Quantext Portfolio Planner (QPP) was forecasting a higher volatility environment well before the volatility shock that we have experienced in 2008, as noted in a range of articles (see Section 1) and cited elsewhere. QPP also showed that the performance of a wide range of sectors and countries were negatively correlated to VIX—i.e. when market volatility goes up, the returns on many broad indices tend to go down, and vice versa. Our experience in 2008 has only strengthened these correlations---as volatility has gone up dramatically, returns on most major indices have been strongly negative. VIX reached extremely high levels in October of 2008—closing as high as 80 late in the month:
Even with substantial declines since its peak, a VIX of 80 is well above the long-term average and even way above its peak during the collapse of the dot-com bubble:
Given the negative correlation between asset class performance and VIX, a declining VIX bodes well for returns---and VIX is at such high levels that a decline is in the cards, though it may take some time. For VIX to be able to decline for a substantial period of time, it must start from a fairly high level—as it is now.
The fact that the high negative correlation between VIX and asset returns was such a good indicator ahead of the current decline has a lesson: plan portfolios with estimates of VIX and sensitivity to VIX in mind. More than two years ago, for example, I used QPP to analyze Berkshire Hathaway’s (BRK.A)top equity holdings. The analysis suggested that Berkshire’s portfolio would actually benefit from higher volatility conditions that QPP was forecasting. This projected benefit was not seen for the S&P 500 or other major indices. Since that analysis was published, Berkshire has indeed demonstrated its ability to cope with the massive surge in volatility:
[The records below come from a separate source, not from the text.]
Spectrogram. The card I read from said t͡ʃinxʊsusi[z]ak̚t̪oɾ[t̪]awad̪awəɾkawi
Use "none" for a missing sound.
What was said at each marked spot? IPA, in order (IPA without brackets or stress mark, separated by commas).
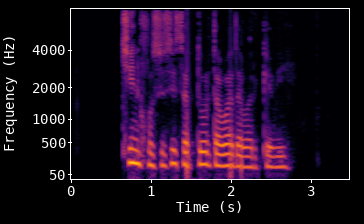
s, t̪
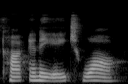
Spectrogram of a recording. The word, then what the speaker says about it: Kanawha: The origin of the word Kanawha, pronounced Kanahwa, Kanawha, derives from the region's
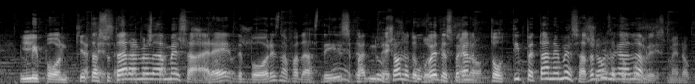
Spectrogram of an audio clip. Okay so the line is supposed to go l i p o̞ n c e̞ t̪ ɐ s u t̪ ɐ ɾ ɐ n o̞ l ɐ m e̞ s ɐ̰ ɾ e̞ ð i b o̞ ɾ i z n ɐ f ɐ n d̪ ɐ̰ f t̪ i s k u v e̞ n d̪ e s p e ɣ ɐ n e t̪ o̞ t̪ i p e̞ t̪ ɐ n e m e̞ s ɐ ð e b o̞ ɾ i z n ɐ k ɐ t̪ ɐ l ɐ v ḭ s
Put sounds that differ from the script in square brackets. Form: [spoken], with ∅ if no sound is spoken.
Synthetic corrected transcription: l i p o̞ n c e̞ t̪ ɐ s u t̪ ɐ ɾ ɐ n o̞ l ɐ m e̞ s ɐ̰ ɾ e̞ ð [e] b o̞ ɾ i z n ɐ f ɐ n d̪ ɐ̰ [s] t̪ i s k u v e̞ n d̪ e s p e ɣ ɐ n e t̪ o̞ t̪ i p e̞ t̪ ɐ n e m e̞ s ɐ ð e b o̞ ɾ i z n ɐ k ɐ t̪ ɐ l ɐ v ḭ s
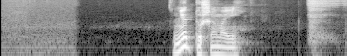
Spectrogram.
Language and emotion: Russian, neutral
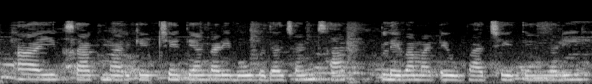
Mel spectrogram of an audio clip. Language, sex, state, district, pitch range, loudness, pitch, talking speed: Gujarati, female, Gujarat, Gandhinagar, 210-225 Hz, -13 LUFS, 215 Hz, 170 wpm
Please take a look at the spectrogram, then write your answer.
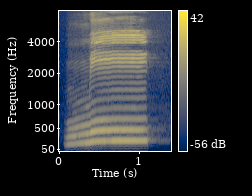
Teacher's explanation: تو اس کی آواز ہوگی می اور آگے یا ساکن ہے، زیر کے بعد اگر یا ہو تو یہ یا مدہ ہوا کرتا ہے، یہاں میم کو تھوڑا سا ہم کھینچ کر پڑھیں گے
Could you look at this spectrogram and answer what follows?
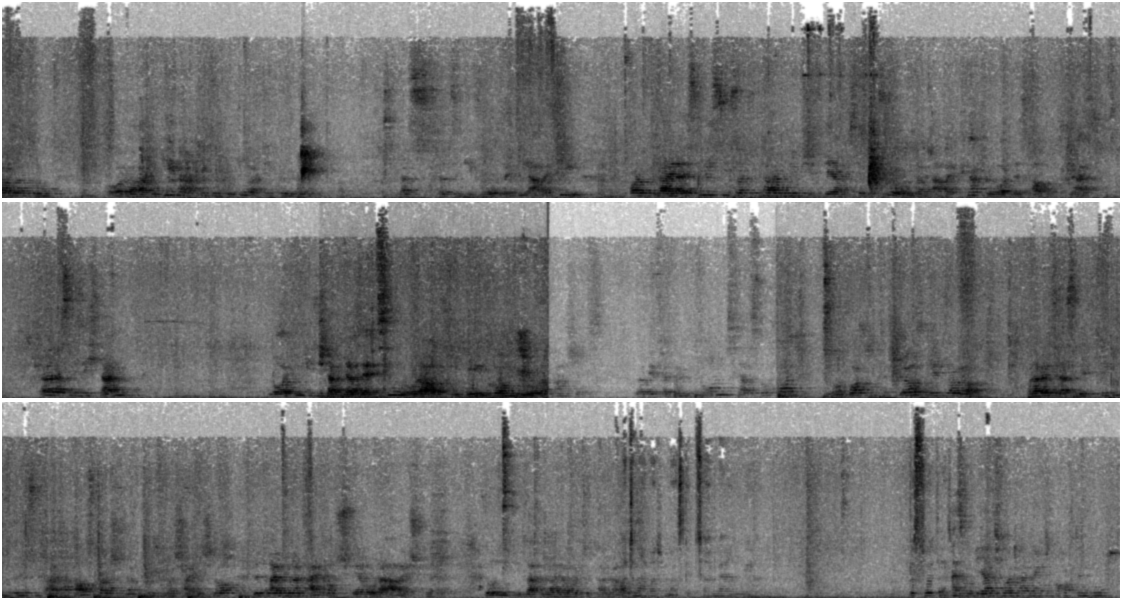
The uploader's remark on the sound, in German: Auf den A-tagen 09 (Hamburg). Bei diesem Beitrag handelt es sich um einen Mitschnitt des am 13.06.09 auf den A-Tagen stattgefundenen Workshops.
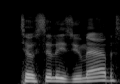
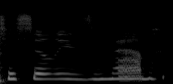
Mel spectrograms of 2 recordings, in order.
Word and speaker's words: tocilizumab: Tocilizumab. Is that how you would say that? Tocilizumab. – Tocilizumab.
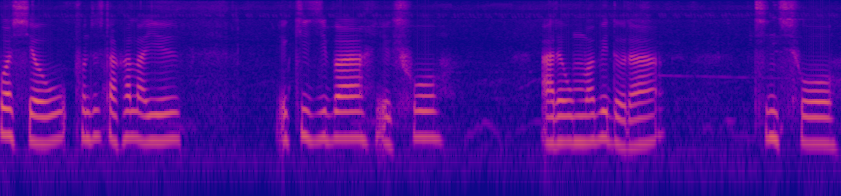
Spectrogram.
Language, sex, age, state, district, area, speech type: Bodo, female, 45-60, Assam, Baksa, rural, spontaneous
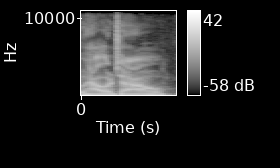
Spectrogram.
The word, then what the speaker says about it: Hallertau: Hallertau, that's not how I said it the first time, but that is the correct way to say it.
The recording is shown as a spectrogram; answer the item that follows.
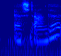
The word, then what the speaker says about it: Ashtanga: of your recent articles you talked about um Ashtanga is that how you pronounce it yeah so and how um like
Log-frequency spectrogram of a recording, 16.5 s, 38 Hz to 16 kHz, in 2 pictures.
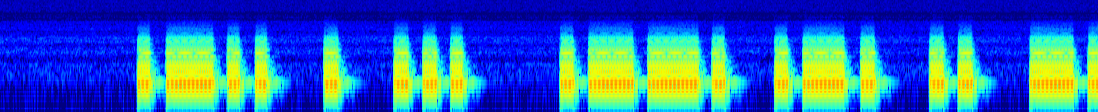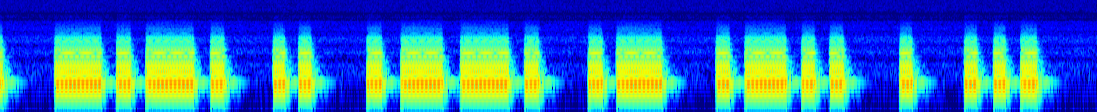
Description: Morse code, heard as a horn, hand-sent with a straight key, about 11 wpm. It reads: LES PRINCIPALES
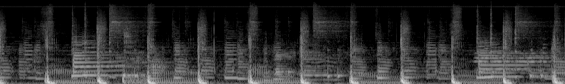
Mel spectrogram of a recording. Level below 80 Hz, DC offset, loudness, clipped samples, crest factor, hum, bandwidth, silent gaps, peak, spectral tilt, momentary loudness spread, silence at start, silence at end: -28 dBFS; under 0.1%; -25 LUFS; under 0.1%; 18 dB; none; 18 kHz; none; -6 dBFS; -6.5 dB/octave; 8 LU; 0 s; 0 s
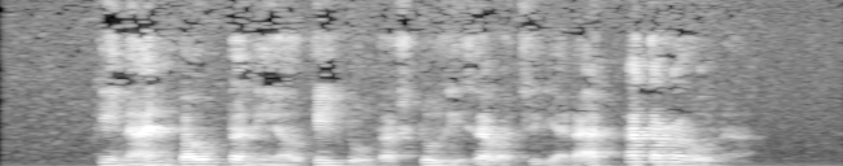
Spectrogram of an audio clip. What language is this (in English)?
Catalan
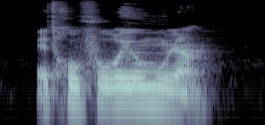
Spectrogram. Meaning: to be all over the place; be in two places at once
- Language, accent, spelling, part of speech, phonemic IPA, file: French, France, être au four et au moulin, verb, /ɛ.tʁ‿o fu.ʁ‿e o mu.lɛ̃/, LL-Q150 (fra)-être au four et au moulin.wav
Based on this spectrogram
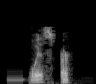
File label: "whisper", English; nouns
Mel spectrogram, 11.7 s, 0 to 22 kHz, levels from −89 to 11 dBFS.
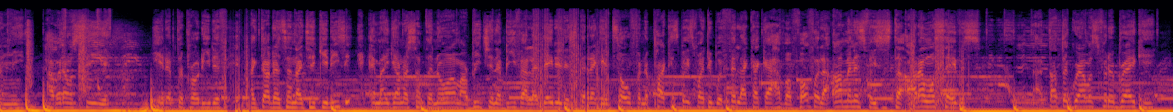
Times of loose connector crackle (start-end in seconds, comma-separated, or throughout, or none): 2.23-2.51, 5.32-6.08, 9.09-9.68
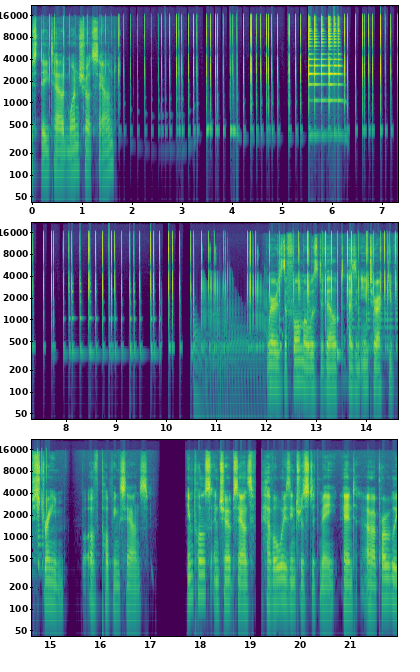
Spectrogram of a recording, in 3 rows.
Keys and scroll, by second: 0.0-15.4 typing.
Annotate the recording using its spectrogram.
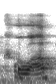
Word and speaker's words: Coop: It's spelled like co-op, but yes, we have to be different at Harvard. We call it Coop.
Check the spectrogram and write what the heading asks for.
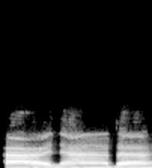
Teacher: make sure कि आ जो है डीपेस्ट पार्ट पहले आएगा, फिर आइन का मखरज मिडिल पार्ट में आएगा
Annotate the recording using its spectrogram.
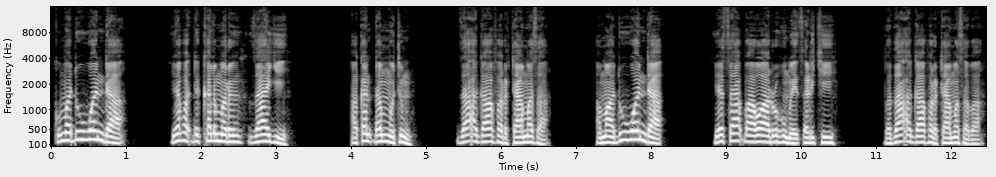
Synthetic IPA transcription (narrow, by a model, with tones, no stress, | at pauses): kʷʊ˦ma˦dʊ˦kwɐ˦nda˨ | ja˦ɸɐ˨ɗi˦kɐ˦lmɐ˨rzaː˦ɡʲiː˨ | ʔa˨kɐ˦˨nɗɐ˦mːʊ˨tʊ˦˨m | zaː˦ʔa˨ɡaː˦ɸɐ˨rtaː˦mɐ˦s̬a̰˨ | ʔa˨mːaː˦dʊ˦kwɐ˦nda˨ | jaː˦saː˦ɓaː˨waː˦˨ɾʊ˦ɦu˨ma˨jsʼɐ˦ɽkʲiː˦ | baː˨zaː˦ʔa˨ɡaː˦ɸɐ˨rtaː˦mɐ˦s̬a˨ba˦ʔ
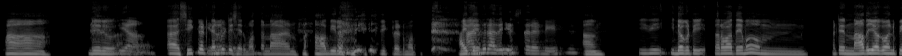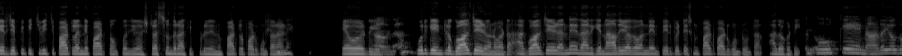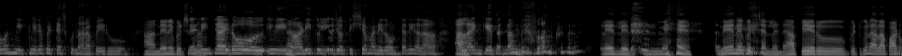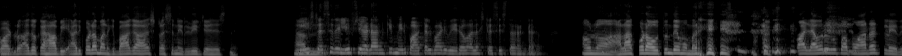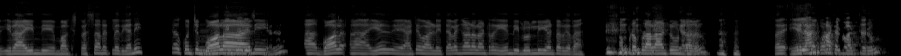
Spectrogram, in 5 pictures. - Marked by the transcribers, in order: chuckle; in English: "సీక్రెట్"; laughing while speaking: "హాబీలో ఉన్న సీక్రెట్ మొత్తం"; in English: "హాబీలో"; chuckle; in English: "సీక్రెట్"; other noise; in English: "స్ట్రెస్"; chuckle; laughing while speaking: "ఉందేమో అనుకున్నాను. ఓకే"; laughing while speaking: "నే నేనే పెట్టేసానులెండి"; in English: "హాబీ"; in English: "స్ట్రెస్‌ని రిలీఫ్"; in English: "స్ట్రెస్ రిలీఫ్"; in English: "స్ట్రెస్"; laugh; in English: "అవుతుందేమో మరి"; laugh; in English: "స్ట్రెస్"; in English: "ఎంజాయ్"; chuckle; chuckle
- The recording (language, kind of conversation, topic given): Telugu, podcast, హాబీని తిరిగి పట్టుకోవడానికి మొదటి చిన్న అడుగు ఏమిటి?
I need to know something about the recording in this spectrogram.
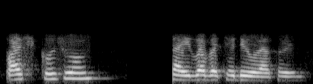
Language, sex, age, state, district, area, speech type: Goan Konkani, female, 45-60, Goa, Murmgao, urban, conversation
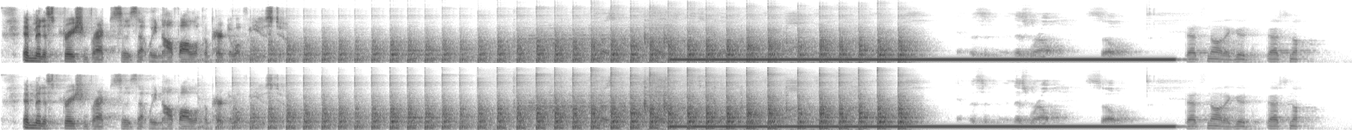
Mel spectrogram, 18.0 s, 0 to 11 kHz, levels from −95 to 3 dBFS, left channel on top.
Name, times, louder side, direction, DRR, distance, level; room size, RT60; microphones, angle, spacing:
voice 1, 0.1-3.8, left 6 dB, 55° left, 15 dB, 0.9 m, -35 dB
Hammer, 2.6-12.3, right 3 dB, 65° right, 1.5 m, -36 dB
sound 1, 6.3-11.5, right 4 dB, 85° right, 1.8 m, -48 dB
voice 2, 7.8-11.0 11.6-12.3 12.8-14.9 15.4-15.7, equal, 30° right, 6 dB, 7.0 m, -50 dB
sound 2, 8.9-15.7, left 2 dB, 85° left, 0.9 m, -33 dB
voice 3, 15.8-17.3, right 1 dB, 15° right, 7 dB, 1.5 m, -47 dB
26.0 x 18.0 x 9.3 m, 0.71 s
head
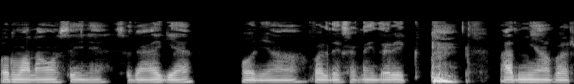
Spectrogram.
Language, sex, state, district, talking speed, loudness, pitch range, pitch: Hindi, male, Bihar, Araria, 185 wpm, -17 LUFS, 105-110 Hz, 110 Hz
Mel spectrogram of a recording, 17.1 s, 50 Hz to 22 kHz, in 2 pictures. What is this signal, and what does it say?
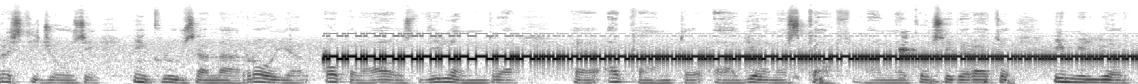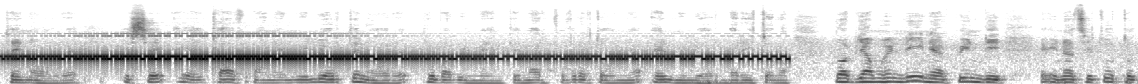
NAVTEX (SITOR-B), 100 baud, 170 Hz shift, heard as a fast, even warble, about 1360 Hz centre, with fading. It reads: ZCZC AB06 CONTAINER ADRIFT IN PSN 65-58N 149-33W. CANCEL THIS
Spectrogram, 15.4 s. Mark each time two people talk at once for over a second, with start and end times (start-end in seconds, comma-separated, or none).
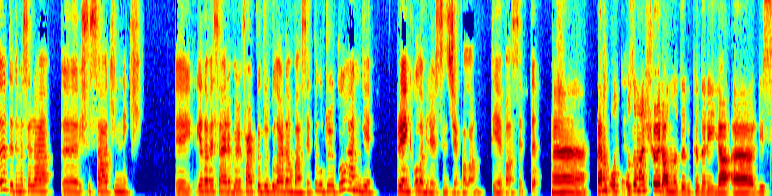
none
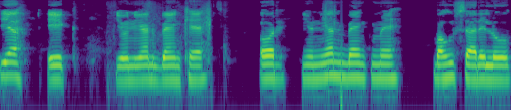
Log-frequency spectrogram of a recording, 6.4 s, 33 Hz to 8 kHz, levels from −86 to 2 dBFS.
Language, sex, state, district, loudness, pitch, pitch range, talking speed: Hindi, male, Bihar, Lakhisarai, -17 LUFS, 160 Hz, 150-165 Hz, 120 wpm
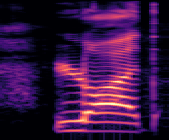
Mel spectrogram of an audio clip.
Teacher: இது மேல் கடவாய்ப்பல்ல நாக்கோட ஸ்டார்டிங்கை வச்சு லாத் அப்படின்னு ஓதணும்.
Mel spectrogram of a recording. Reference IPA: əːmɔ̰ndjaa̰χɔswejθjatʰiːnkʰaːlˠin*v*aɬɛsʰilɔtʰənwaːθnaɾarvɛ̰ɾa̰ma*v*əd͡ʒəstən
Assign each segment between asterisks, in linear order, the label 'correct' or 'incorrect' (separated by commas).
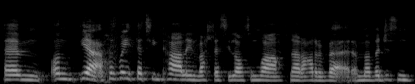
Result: correct, correct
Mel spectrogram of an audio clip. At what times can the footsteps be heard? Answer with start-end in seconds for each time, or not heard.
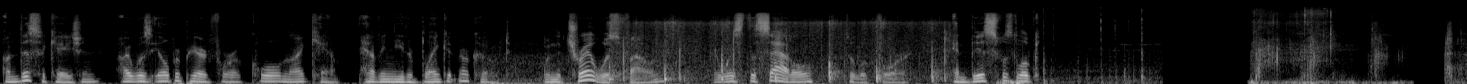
4.8-10.3, 12.4-14.6.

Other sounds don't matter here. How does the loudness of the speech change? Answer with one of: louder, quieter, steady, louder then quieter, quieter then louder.
steady.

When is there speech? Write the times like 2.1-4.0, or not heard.
0.0-10.4.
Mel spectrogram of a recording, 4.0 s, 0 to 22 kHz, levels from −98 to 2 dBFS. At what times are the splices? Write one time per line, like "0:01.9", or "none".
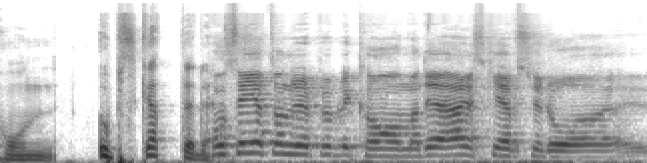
none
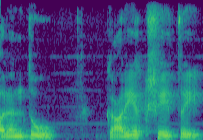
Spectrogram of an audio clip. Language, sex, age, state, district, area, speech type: Sanskrit, male, 45-60, Karnataka, Bidar, urban, spontaneous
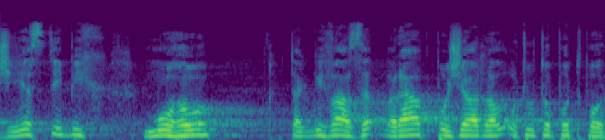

Perhaps the most productive shift that could occur from the bear market of 2008 would be for investors so spend more time thinking about risk. Risk, as measured by volatility and other standard metrics, is a central concept that investors need to consider in their planning---but many investors have very little understanding of risk management. There are common metrics of risk and these can inform decisions. There are forward-looking models (like QPP) that can suggest whether or not a portfolio is reasonably well positioned to deal with a substantial change in volatility. A great deal of the pain that investors have suffered is simply due to the tendency of investors to use recent years as the benchmark for expectations. Over several very low volatility years (2005-2007), investors assumed that volatility was gone for good and cranked up their portfolio risk levels accordingly. This was an ill-informed decision, supported by no solid research and based on a disregard of history and even market-based risk measures (like implied volatility). If investors do nothing more than use reasonable risk analytics to estimate portfolio risk (rather than recent performance), they are likely to end up with portfolios that avoid unacceptable loss levels.
On a broader perspective, tracking market volatility and portfolio volatility in short-term and long-term horizons (which requires portfolio analysis tools like Quantext Portfolio Planner) provides substantial value. We will certainly hear a great deal more about tail insurance in the aftermath of 2008, but this is only one of the many ways to manage total portfolio risk. Investors need to ask questions about their portfolios that include risk as a consideration. If volatility has been low for some period, it is crucial to make sure that the portfolio remains capable of sustaining a volatility shock (an abrupt shift to higher volatility). If volatility has been very high for some period, investors will want to avoid a situation in which a reactive portfolio allocation is so conservative that it will miss much of the recovery. Along the way, the combination of portfolio analysis tools (like QPP) and market input (such as implied volatility) can provide the basis for improved decision making.